(Beginning of The data)

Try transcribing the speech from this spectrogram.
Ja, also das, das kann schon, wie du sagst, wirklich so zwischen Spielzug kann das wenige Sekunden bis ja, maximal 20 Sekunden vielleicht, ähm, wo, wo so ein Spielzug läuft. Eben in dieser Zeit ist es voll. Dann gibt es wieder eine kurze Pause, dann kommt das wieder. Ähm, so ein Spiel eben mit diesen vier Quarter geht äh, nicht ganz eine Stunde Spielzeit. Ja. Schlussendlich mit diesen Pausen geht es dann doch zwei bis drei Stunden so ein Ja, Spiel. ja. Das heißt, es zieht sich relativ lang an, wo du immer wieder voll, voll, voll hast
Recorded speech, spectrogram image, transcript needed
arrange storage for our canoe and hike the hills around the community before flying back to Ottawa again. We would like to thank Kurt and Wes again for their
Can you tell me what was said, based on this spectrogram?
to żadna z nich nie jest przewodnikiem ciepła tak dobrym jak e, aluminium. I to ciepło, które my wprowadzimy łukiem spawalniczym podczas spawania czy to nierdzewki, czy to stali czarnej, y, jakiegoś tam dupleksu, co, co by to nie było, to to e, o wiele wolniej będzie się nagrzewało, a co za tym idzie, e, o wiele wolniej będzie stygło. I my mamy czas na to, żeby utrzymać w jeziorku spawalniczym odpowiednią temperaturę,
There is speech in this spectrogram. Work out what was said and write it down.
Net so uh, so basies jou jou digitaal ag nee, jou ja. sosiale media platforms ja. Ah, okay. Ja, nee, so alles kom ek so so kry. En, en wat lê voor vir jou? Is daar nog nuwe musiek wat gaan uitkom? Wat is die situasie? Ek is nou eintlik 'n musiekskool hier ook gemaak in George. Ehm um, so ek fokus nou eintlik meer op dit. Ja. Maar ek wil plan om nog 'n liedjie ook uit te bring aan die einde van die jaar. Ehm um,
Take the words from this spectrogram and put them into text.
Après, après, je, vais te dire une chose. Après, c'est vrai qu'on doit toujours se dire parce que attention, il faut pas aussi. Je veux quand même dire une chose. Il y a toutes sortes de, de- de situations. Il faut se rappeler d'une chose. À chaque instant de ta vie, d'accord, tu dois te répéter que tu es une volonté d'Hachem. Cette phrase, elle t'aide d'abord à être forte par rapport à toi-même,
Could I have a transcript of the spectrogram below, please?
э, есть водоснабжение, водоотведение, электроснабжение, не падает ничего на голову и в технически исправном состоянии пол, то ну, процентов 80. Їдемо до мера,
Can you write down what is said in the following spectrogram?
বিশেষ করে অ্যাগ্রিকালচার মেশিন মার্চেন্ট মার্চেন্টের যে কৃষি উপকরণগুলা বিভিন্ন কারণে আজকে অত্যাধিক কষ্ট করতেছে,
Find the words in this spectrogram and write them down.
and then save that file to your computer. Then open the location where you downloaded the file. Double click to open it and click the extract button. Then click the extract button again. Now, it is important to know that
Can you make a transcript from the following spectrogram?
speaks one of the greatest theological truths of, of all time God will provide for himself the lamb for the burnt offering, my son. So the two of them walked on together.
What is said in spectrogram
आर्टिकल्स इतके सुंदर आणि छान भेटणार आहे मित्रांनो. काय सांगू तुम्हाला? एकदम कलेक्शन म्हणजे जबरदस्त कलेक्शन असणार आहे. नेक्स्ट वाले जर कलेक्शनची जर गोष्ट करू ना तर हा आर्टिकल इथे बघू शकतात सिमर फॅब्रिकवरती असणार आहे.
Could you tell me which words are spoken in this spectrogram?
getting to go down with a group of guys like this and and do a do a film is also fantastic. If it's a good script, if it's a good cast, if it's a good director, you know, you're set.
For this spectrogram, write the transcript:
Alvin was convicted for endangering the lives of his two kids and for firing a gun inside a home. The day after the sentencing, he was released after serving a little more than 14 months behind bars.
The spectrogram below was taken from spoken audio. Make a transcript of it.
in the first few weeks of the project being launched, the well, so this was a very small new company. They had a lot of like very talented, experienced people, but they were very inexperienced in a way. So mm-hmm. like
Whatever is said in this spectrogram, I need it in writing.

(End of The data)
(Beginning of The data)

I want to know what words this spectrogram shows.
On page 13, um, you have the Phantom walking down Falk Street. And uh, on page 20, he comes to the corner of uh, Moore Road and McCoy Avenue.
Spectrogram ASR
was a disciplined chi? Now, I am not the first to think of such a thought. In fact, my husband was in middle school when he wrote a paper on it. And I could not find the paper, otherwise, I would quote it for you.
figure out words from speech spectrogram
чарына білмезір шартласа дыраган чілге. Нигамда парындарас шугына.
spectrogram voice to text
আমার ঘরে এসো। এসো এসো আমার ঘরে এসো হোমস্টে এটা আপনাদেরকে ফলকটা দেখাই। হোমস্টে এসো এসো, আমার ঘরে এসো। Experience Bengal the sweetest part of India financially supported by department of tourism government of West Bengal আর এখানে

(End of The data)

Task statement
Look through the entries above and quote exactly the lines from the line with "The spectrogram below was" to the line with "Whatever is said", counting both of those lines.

Answer to this exercise
The spectrogram below was taken from spoken audio. Make a transcript of it.
in the first few weeks of the project being launched, the well, so this was a very small new company. They had a lot of like very talented, experienced people, but they were very inexperienced in a way. So mm-hmm. like
Whatever is said in this spectrogram, I need it in writing.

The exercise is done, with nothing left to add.